Navigate to Caringinfo for your state specific forms in pdf format, print, and fill them out. Or go to Guidance on State Specific Legal Forms for guidance specific to your state, including some state forms that can be filled out on line. You want to come out with some combination of Advance Directive, Living Will, and an assigned Proxy (either from within the Advance Directive or from a separate Durable Healthcare Power of Attorney).   If there is content from your draft that you can’t seem to get into the form, consider trying to include your finalized detailed desires from Step 3 as an attachment or exhibit. If not, make sure your Proxy has a copy.

A word on state-by-state variations in terminology and legal documents …

Each of our States and Commonwealth’s have the latitude to define their own terminology and documents to document the concepts and achieve the goals of the topics covered in this chapter (thanks, Founding Fathers!). In an effort to avoid confusion, some of our advice will point out these variations where they exist.

 

Step 6: Distribute copies of your documents.

Your originals should remain either in yours or your Proxy’s possession, but should be readily available when needed. At a minimum, you, your Proxy, your Primary Care Physician should all have copies, and your PCP should make your copies part of their EHR/EMR. Scan the documents to create electronic copies if desired, and consider storing electronic copies somewhere where you, your Proxy, and selected family members can access them quickly on demand so they can quickly be made available to a hospital or emergency care provider.

Possible storage options include the US Living Will Registry, which offers personal accounts that allow you to upload and store your documents in a secure database that your providers can later access once you’ve given them permission. Registration includes an annual update reminder to encourage you to keep your documents current, and a wallet card with your registration # for later reference. There is a fee for a 5 year membership, with discounted extensions.

Alternatively, you could consider mainstream cloud-based storage such as iCloud, Box, DropBox, etc. Consider creating a separate account used only for these documents, but recognize that would mean having a unique UserID and password, which must accessible to you and at least your Proxy when needed. Keep in mind that you are accepting personal responsibility for the security of your documents and the personal information they contain, but also understand that you are not violating HIPAA in any way. Your providers are obligated to certified and audited secure storage locations for protected health information, but you can put documents any place you choose as long as you are satisfied that they are secure enough for your personal standards.

Optimally, electronic copies would also be part of your Personal Health Record.

 

Step 7: Consider sharing your planning and/or your specific desires with a broader circle of loved ones, so that if a decision falls on your Proxy, they will have broad support.
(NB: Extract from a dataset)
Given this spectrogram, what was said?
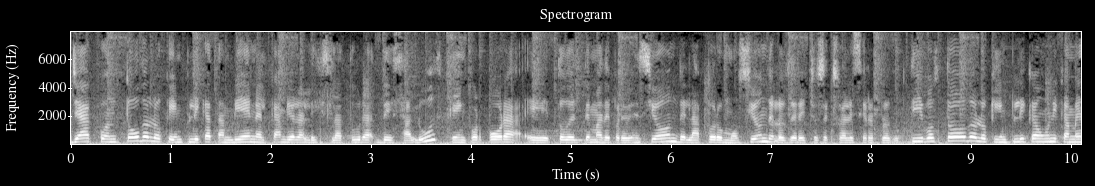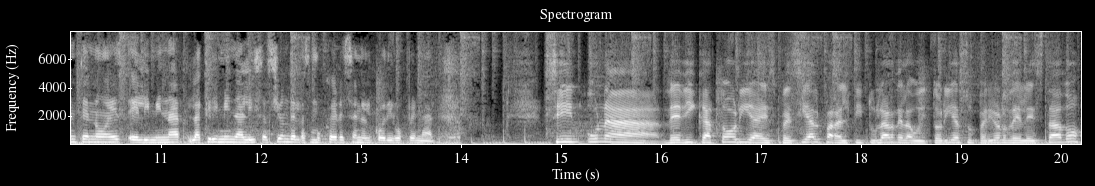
ya con todo lo que implica también el cambio de la legislatura de salud, que incorpora eh, todo el tema de prevención, de la promoción de los derechos sexuales y reproductivos, todo lo que implica únicamente no es eliminar la criminalización de las mujeres en el Código Penal sin una dedicatoria especial para el titular de la Auditoría Superior del Estado,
This is, of course, highly dependent on your personal circumstances. But recognize that being a Proxy is a difficult job, especially when all of your loved ones are in distress over your condition. Absent advance communication of your desires, some (or most, or all) of your loved ones will likely be biased toward aggressive measures to prolong your life. If your desires are anything less than that, you may be able to make it easier on everyone by communicating in advance to the broader audience.

 

Later …
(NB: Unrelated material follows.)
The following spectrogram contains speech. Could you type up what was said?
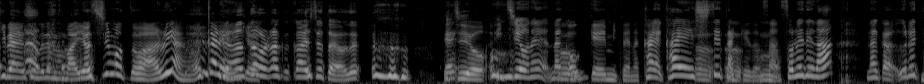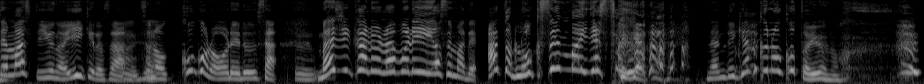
嫌いそれでもまあ吉本はあるやん。分かれへんんけど。なんか返してたよね。え 一応。一応ねなんかうん。OK みたいな。返返してたけどさ、それでななんか売れてますっていうのはいいけどさ、その心折れるさうん。マジカルラブリー寄せまであと6000枚ですって。なんで逆のこと言うの？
Over time, go back over this cycle and update or reconfirm your desires. Keep in mind that state laws and the formats and content of the documents in question, specifically including POLST’s in states that are less than ‘Mature’, are changing rapidly. While you’re young and healthy, this review might be every 3-5 years, or if you acquire a chronic condition or wish to change your Proxy. As you grow elderly, it makes sense to review annually or more often if your personal conditions change.

 

Remember:  We coach, support, educate, and empower.  We illuminate options you may not have known you had.  But we don't decide what's right for you in your unique circumstances; only you can do that.  And we don't provide medical, financial, or legal advice; nor do we replace the valuable counsel of those who do.